What the task requires
Text in the records must be reproduced exactly, and pictures must be skipped.

(Dataset excerpts)
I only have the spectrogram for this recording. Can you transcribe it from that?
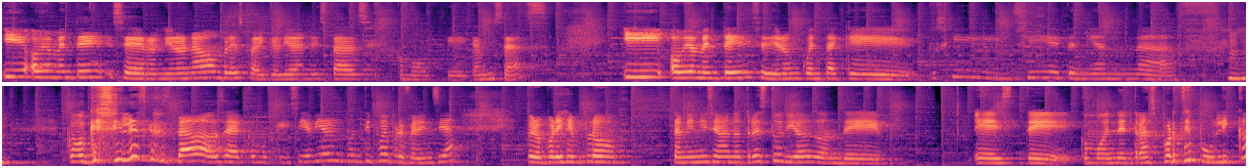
Y obviamente se reunieron a hombres para que olieran estas como que camisas. Y obviamente se dieron cuenta que, pues sí, sí tenían una... como que sí les gustaba, o sea, como que sí había algún tipo de preferencia. Pero por ejemplo, también hicieron otro estudio donde, este, como en el transporte público,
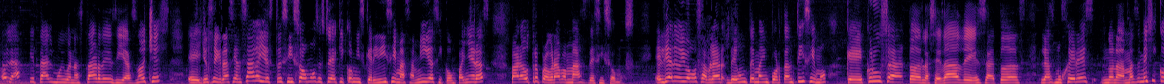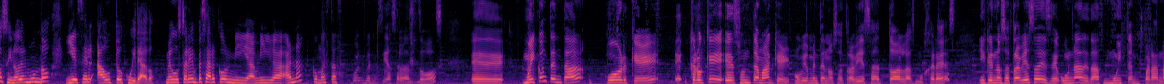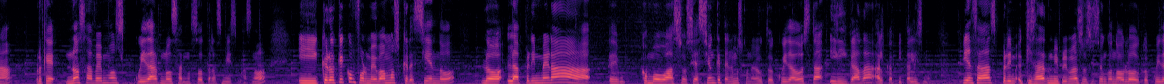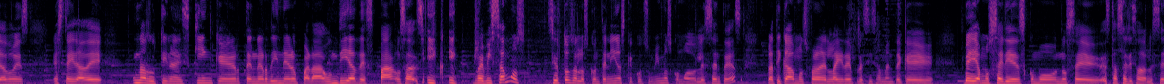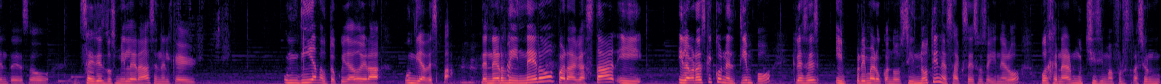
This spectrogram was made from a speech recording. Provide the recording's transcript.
Hola, ¿qué tal? Muy buenas tardes, días, noches. Eh, yo soy Gracia Alzaga y esto es Sí Somos. Estoy aquí con mis queridísimas amigas y compañeras para otro programa más de Sí Somos. El día de hoy vamos a hablar de un tema importantísimo que cruza todas las edades, a todas las mujeres, no nada más de México, sino del mundo, y es el autocuidado. Me gustaría empezar con mi amiga Ana. ¿Cómo estás? buenos días a las dos. Eh, muy contenta porque eh, creo que es un tema que obviamente nos atraviesa a todas las mujeres y que nos atraviesa desde una edad muy temprana porque no sabemos cuidarnos a nosotras mismas, ¿no? Y creo que conforme vamos creciendo, la primera eh, como asociación que tenemos con el autocuidado está ligada al capitalismo. Piensas, quizás mi primera asociación cuando hablo de autocuidado es esta idea de una rutina de skincare, tener dinero para un día de spa, o sea, y, revisamos ciertos de los contenidos que consumimos como adolescentes. Platicábamos fuera del aire precisamente que veíamos series como, no sé, estas series adolescentes o series 2000 eras en el que un día de autocuidado era un día de spa. Tener dinero para gastar y, y la verdad es que con el tiempo creces y primero, cuando si no tienes acceso a ese dinero, puede generar muchísima frustración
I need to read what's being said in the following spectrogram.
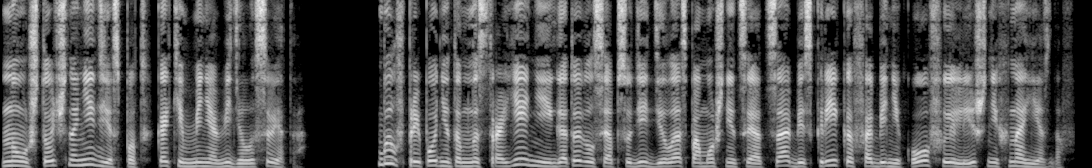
Ну уж точно не деспот, каким меня видела Света. Был в приподнятом настроении и готовился обсудить дела с помощницей отца без криков, обиняков и лишних наездов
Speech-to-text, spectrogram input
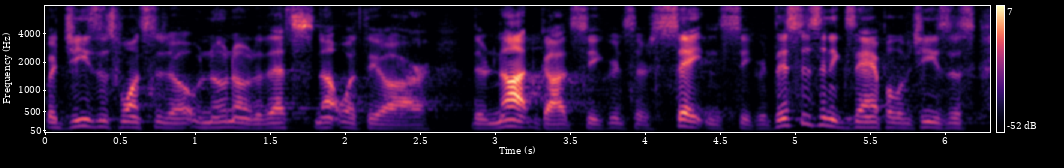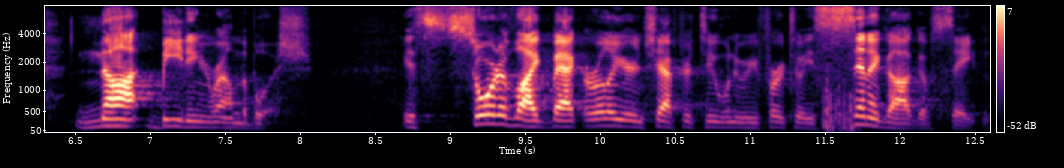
but Jesus wants to know no, no, no, that's not what they are. They're not God's secrets, they're Satan's secret. This is an example of Jesus not beating around the bush. It's sort of like back earlier in chapter 2 when he referred to a synagogue of Satan.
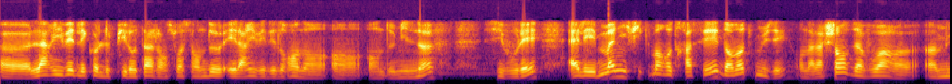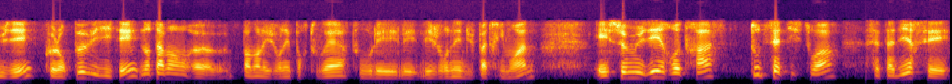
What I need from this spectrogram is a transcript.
euh, l'arrivée de l'école de pilotage en 62 et l'arrivée des drones en, en, 2009, si vous voulez, elle est magnifiquement retracée dans notre musée. On a la chance d'avoir euh, un musée que l'on peut visiter, notamment pendant les journées portes ouvertes ou les, les journées du patrimoine. Et ce musée retrace toute cette histoire c'est-à-dire c'est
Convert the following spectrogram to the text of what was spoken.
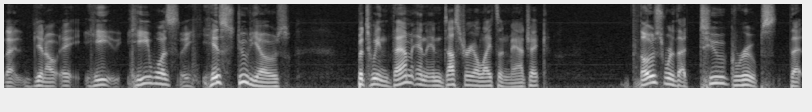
that you know eh, he he was his studios between them and Industrial Lights and Magic. Those were the two groups that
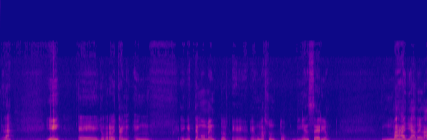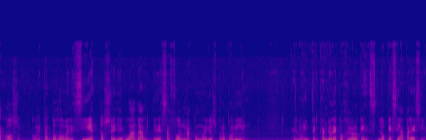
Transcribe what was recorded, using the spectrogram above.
¿verdad? Y eh, yo creo que están en, en este momento, eh, es un asunto bien serio. Más allá del acoso con estas dos jóvenes, si esto se llegó a dar de esa forma como ellos proponían, en los intercambios de correo lo que, lo que se aprecia,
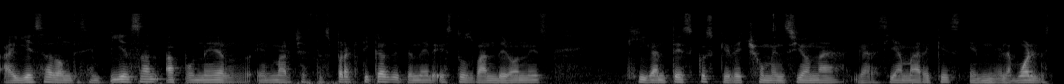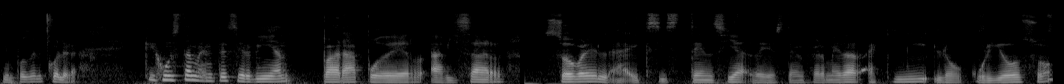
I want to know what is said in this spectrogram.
ahí es a donde se empiezan a poner en marcha estas prácticas de tener estos banderones gigantescos que de hecho menciona García Márquez en El amor en los tiempos del cólera, que justamente servían para poder avisar sobre la existencia de esta enfermedad. Aquí lo curioso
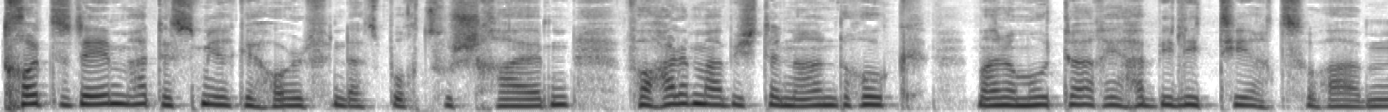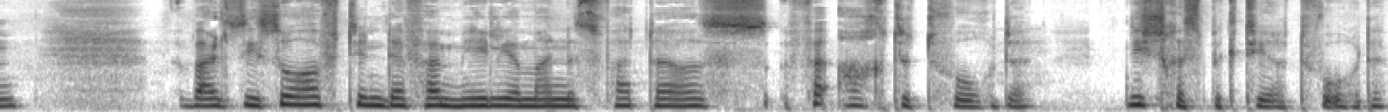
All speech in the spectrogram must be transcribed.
trotzdem hat es mir geholfen, das Buch zu schreiben. Vor allem habe ich den Eindruck, meine Mutter rehabilitiert zu haben, weil sie so oft in der Familie meines Vaters verachtet wurde, nicht respektiert wurde.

Answer below
I only have the spectrogram for this recording. Can you transcribe it from that?
Y obviamente se reunieron a hombres para que olieran estas como que camisas. Y obviamente se dieron cuenta que, pues sí, sí tenían una... como que sí les gustaba, o sea, como que sí había algún tipo de preferencia. Pero por ejemplo, también hicieron otro estudio donde, este, como en el transporte público,
This spectrogram was made from a speech recording. Provide the recording's transcript.
Hola, ¿qué tal? Muy buenas tardes, días, noches. Eh, yo soy Gracia Alzaga y esto es Sí Somos. Estoy aquí con mis queridísimas amigas y compañeras para otro programa más de Sí Somos. El día de hoy vamos a hablar de un tema importantísimo que cruza todas las edades, a todas las mujeres, no nada más de México, sino del mundo, y es el autocuidado. Me gustaría empezar con mi amiga Ana. ¿Cómo estás? buenos días a las dos. Eh, muy contenta porque eh, creo que es un tema que obviamente nos atraviesa a todas las mujeres y que nos atraviesa desde una edad muy temprana porque no sabemos cuidarnos a nosotras mismas, ¿no? Y creo que conforme vamos creciendo, la primera eh, como asociación que tenemos con el autocuidado está ligada al capitalismo. Piensas, quizás mi primera asociación cuando hablo de autocuidado es esta idea de una rutina de skincare, tener dinero para un día de spa, o sea, y, revisamos ciertos de los contenidos que consumimos como adolescentes. Platicábamos fuera del aire precisamente que veíamos series como, no sé, estas series adolescentes o series 2000 eras en el que un día de autocuidado era un día de spa. Tener dinero para gastar y, y la verdad es que con el tiempo creces y primero, cuando si no tienes acceso a ese dinero, puede generar muchísima frustración
I need to read what's being said in the following spectrogram.
Ну уж точно не деспот, каким меня видела Света. Был в приподнятом настроении и готовился обсудить дела с помощницей отца без криков, обиняков и лишних наездов
Speech-to-text, spectrogram input
but Jesus wants to know no, no, no, that's not what they are. They're not God's secrets, they're Satan's secret. This is an example of Jesus not beating around the bush. It's sort of like back earlier in chapter 2 when he referred to a synagogue of Satan.
What I need from this spectrogram is a transcript.
euh, l'arrivée de l'école de pilotage en 62 et l'arrivée des drones en, en, 2009, si vous voulez, elle est magnifiquement retracée dans notre musée. On a la chance d'avoir euh, un musée que l'on peut visiter, notamment pendant les journées portes ouvertes ou les, les journées du patrimoine. Et ce musée retrace toute cette histoire c'est-à-dire c'est
Convert the following spectrogram to the text of what was spoken.
that you know eh, he he was his studios between them and Industrial Lights and Magic. Those were the two groups that
Transcribe what was recorded, using the spectrogram above.
¿verdad? Y eh, yo creo que están en, en este momento, eh, es un asunto bien serio. Más allá del acoso con estas dos jóvenes, si esto se llegó a dar de esa forma como ellos proponían, en los intercambios de correo lo que, lo que se aprecia,
I want to know what is said in this spectrogram.
ahí es a donde se empiezan a poner en marcha estas prácticas de tener estos banderones gigantescos que de hecho menciona García Márquez en El amor en los tiempos del cólera, que justamente servían para poder avisar sobre la existencia de esta enfermedad. Aquí lo curioso
All speech in the spectrogram must be transcribed.
trotzdem hat es mir geholfen, das Buch zu schreiben. Vor allem habe ich den Eindruck, meine Mutter rehabilitiert zu haben, weil sie so oft in der Familie meines Vaters verachtet wurde, nicht respektiert wurde.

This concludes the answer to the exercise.